EXERCISE OBJECTIVE: Set down, exactly and with nothing added, the lines running from the one that holds "Write down speech from spectrogram below" to the final line of the records. Pictures stay out of the copy.

EXTRACTED MATERIAL:
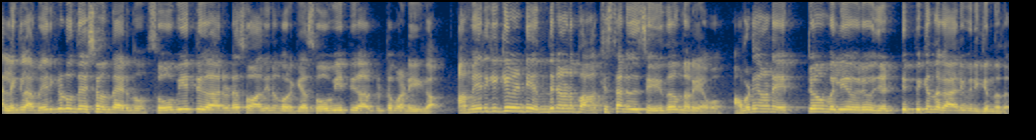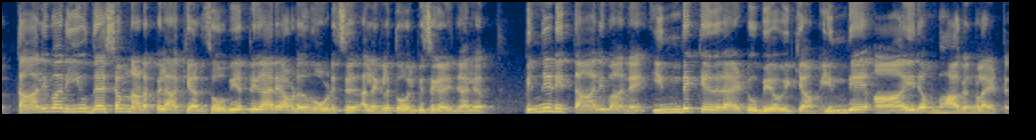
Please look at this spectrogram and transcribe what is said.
അല്ലെങ്കിൽ അമേരിക്കയുടെ ഉദ്ദേശം എന്തായിരുന്നു? സോവിയറ്റുകാരുടെ സ്വാധീനം കുറയ്ക്കുക സോവിയറ്റുകാർക്കിട്ട് പണിയുക. അമേരിക്കയ്ക്ക് വേണ്ടി എന്തിനാണ് പാകിസ്ഥാൻ ഇത് ചെയ്തതെന്നറിയാവോ? അവിടെയാണ് ഏറ്റവും വലിയ ഒരു ഞെട്ടിപ്പിക്കുന്ന കാര്യം ഇരിക്കുന്നത്. താലിബാൻ ഈ ഉദ്ദേശം നടപ്പിലാക്കിയാൽ സോവിയറ്റുകാരെ അവിടെ നിന്ന് ഓടിച്ച് അല്ലെങ്കിൽ തോൽപ്പിച്ച് കഴിഞ്ഞാൽ പിന്നീട് ഈ താലിബാനെ ഇന്ത്യക്കെതിരായിട്ട് ഉപയോഗിക്കാം. ഇന്ത്യയെ ആയിരം ഭാഗങ്ങളായിട്ട്.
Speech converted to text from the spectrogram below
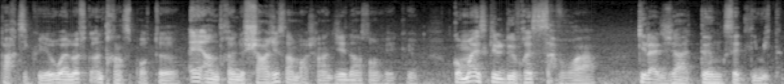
particulier ou lorsqu'un transporteur est en train de charger sa marchandise dans son véhicule, comment est-ce qu'il devrait savoir qu'il a déjà atteint cette limite?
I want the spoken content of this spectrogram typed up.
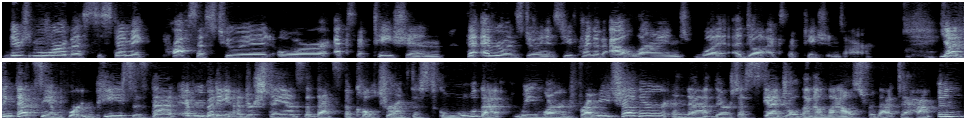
there's more of a systemic process to it or expectation that everyone's doing it. So you've kind of outlined what adult expectations are yeah i think that's the important piece is that everybody understands that that's the culture of the school that we learn from each other and that there's a schedule that allows for that to happen.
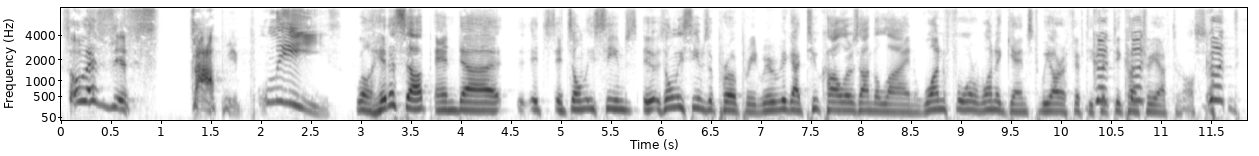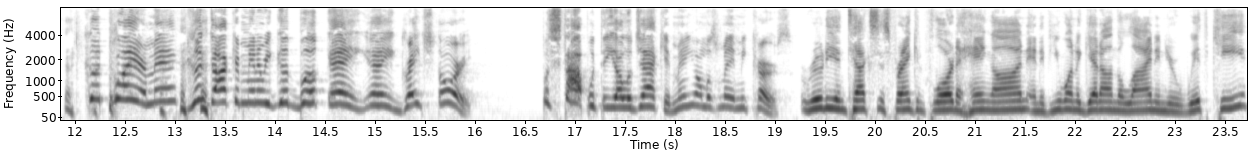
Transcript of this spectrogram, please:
So let's just stop it, please. Well, hit us up, and uh, it's it's only seems it only seems appropriate. We already got two callers on the line, one for, one against. We are a 50-50 country after all. So. Good, good player, man. Good documentary, good book. Hey, hey, great story. But stop with the yellow jacket, man. You almost made me curse. Rudy in Texas, Frank in Florida, hang on. And if you want to get on the line and you're with Key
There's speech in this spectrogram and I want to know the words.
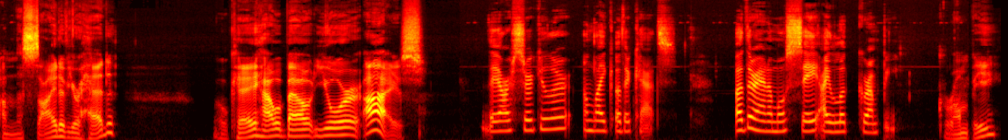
On the side of your head? Okay, how about your eyes? They are circular, unlike other cats. Other animals say I look grumpy. Grumpy?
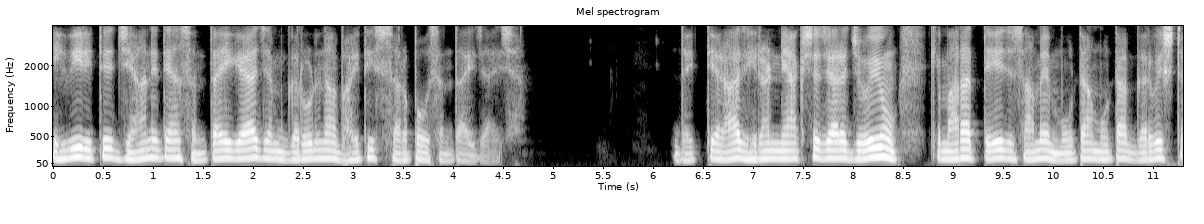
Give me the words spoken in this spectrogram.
એવી રીતે જ્યાં ને ત્યાં સંતાઈ ગયા, જેમ ગરુડના ભયથી સર્પો સંતાઈ જાય છે. દૈત્યરાજ હિરણ્યાક્ષે જ્યારે જોયું કે મારા તેજ સામે મોટા મોટા ગર્વિષ્ઠ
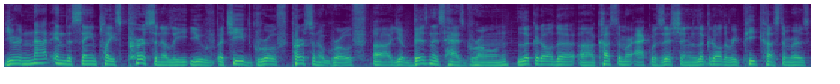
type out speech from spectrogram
You're not in the same place personally. You've achieved growth, personal growth. Uh, your business has grown. Look at all the uh, customer acquisition. Look at all the repeat customers.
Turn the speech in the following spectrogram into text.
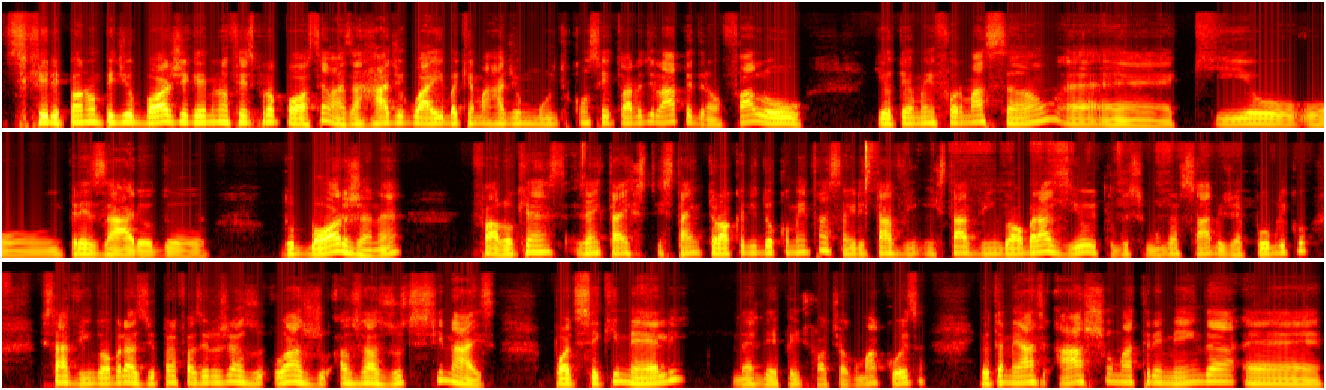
se Filipão não pediu Borges, o Grêmio não fez proposta. É, mas a rádio Guaíba, que é uma rádio muito conceituada de lá, Pedrão, falou. E eu tenho uma informação é, é que o, o, empresário do, do Borja, né, falou que já está, está em troca de documentação. Ele está, está vindo ao Brasil, e tudo isso mundo sabe, já é público, está vindo ao Brasil para fazer os, os ajustes finais. Pode ser que mele, né, de repente falte alguma coisa. Eu também acho uma tremenda é,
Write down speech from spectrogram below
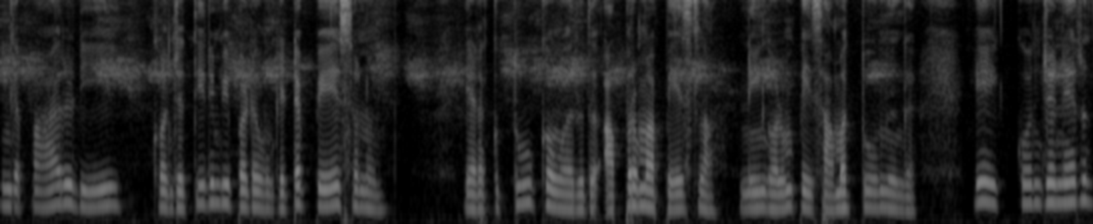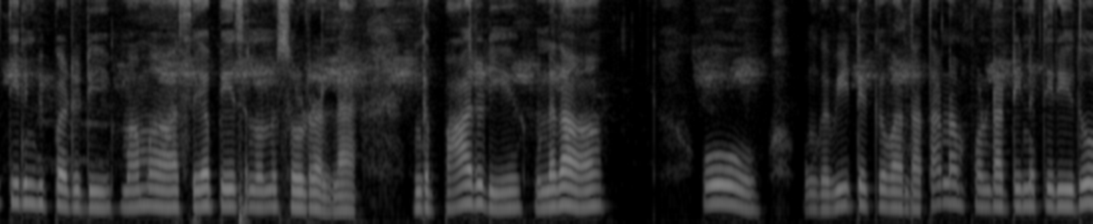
இங்கே பாருடி கொஞ்சம் திரும்பி படு உன்கிட்ட பேசணும். எனக்கு தூக்கம் வருது. அப்புறமா பேசலாம். நீங்களும் பேசாமல் தூங்குங்க. ஏய் கொஞ்ச நேரம் திரும்பி படுடி. மாமா ஆசையாக பேசணும்னு சொல்கிறல்ல இங்கே பாருடி உன்னதான். ஓ உங்கள் வீட்டுக்கு வந்தால் தான் நான் பொண்டாட்டின்னு தெரியுதோ?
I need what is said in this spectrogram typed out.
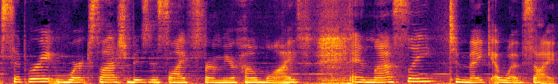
separate work slash business life from your home life. And lastly, to make a website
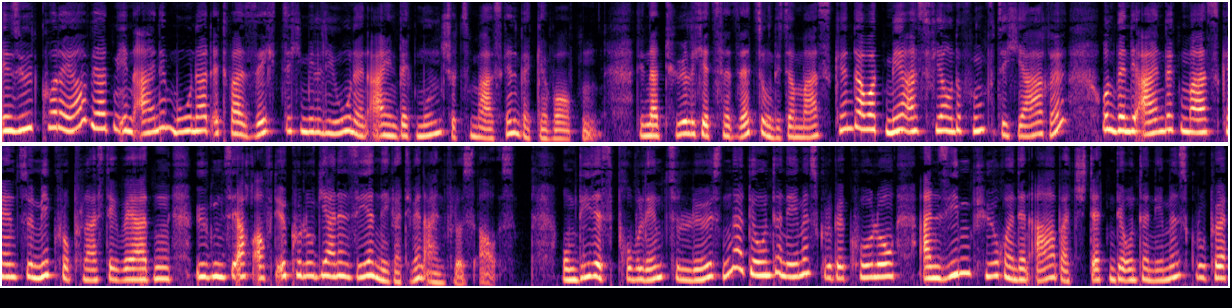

RESPONSE TO THE EXERCISE:
Write down speech from spectrogram below
இங்கே பாருடி கொஞ்சம் திரும்பி படு உன்கிட்ட பேசணும். எனக்கு தூக்கம் வருது. அப்புறமா பேசலாம். நீங்களும் பேசாமல் தூங்குங்க. ஏய் கொஞ்ச நேரம் திரும்பி படுடி. மாமா ஆசையாக பேசணும்னு சொல்கிறல்ல இங்கே பாருடி உன்னதான். ஓ உங்கள் வீட்டுக்கு வந்தால் தான் நான் பொண்டாட்டின்னு தெரியுதோ?
I need what is said in this spectrogram typed out.
separate work slash business life from your home life. And lastly, to make a website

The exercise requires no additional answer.